When starting to use Scrum for software development, many teams approach acceptance testing in a more or less traditional way. Developers focus on implementing the spring backlog items within the sprint. At the end of the sprint a new release of the system is delivered and declared ready for acceptance testing.
There are is a problem with this approach. When a Product Backlog Item is not tested for acceptance, is is not completely Done. When acceptance testing is done after the sprint, that is, during the next sprint, any corrections resulting from its feedback can only be planned in the sprint after that. Much too late! This approach tends to result in an ever increasing stack of corrections taking time that should be used to implement new Product Backlog Items, and thus slowing down development.
So, why don't we do acceptance testing within the sprint? In this way we receive earlier feedback and have the opportunity to repair any issues right away and have the Backlog Item really done by the end of the sprint. But this approach has its own problems. For instance, team members cannot do acceptance testing themselves, but someone outside has to do this. This means that the software must be made available to some acceptance testing environment, where outsiders can perform their tests. They need a reasonable amount of time for that, which means that near the end of the sprint developers have to stop developing because whatever they deliver cannot be tested anymore. That means loss of precious time.

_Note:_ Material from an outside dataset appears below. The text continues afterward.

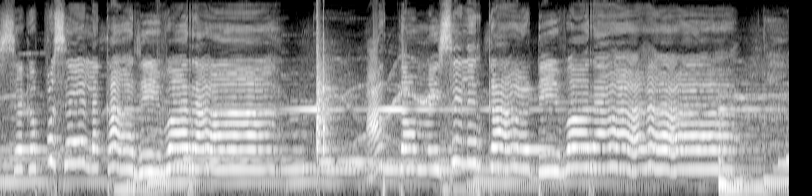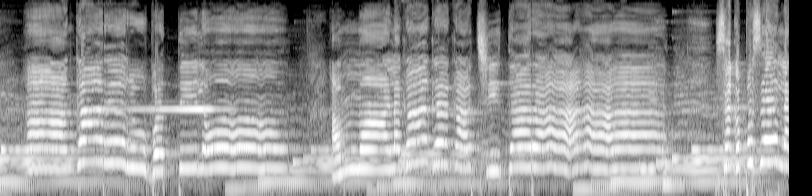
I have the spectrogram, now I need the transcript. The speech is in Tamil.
சேலக்காரி வரா. அத்தம் மிசிலிர் காடி வரா. அங்கார ரூபத்திலும் அம்மா அழகாக காட்சி தரா. சகப்பு சேல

Do you have experience with acceptance testing within Scrum sprints? By the way, this problem exists in every iterative style of development; not just in Scrum. What solutions work for you?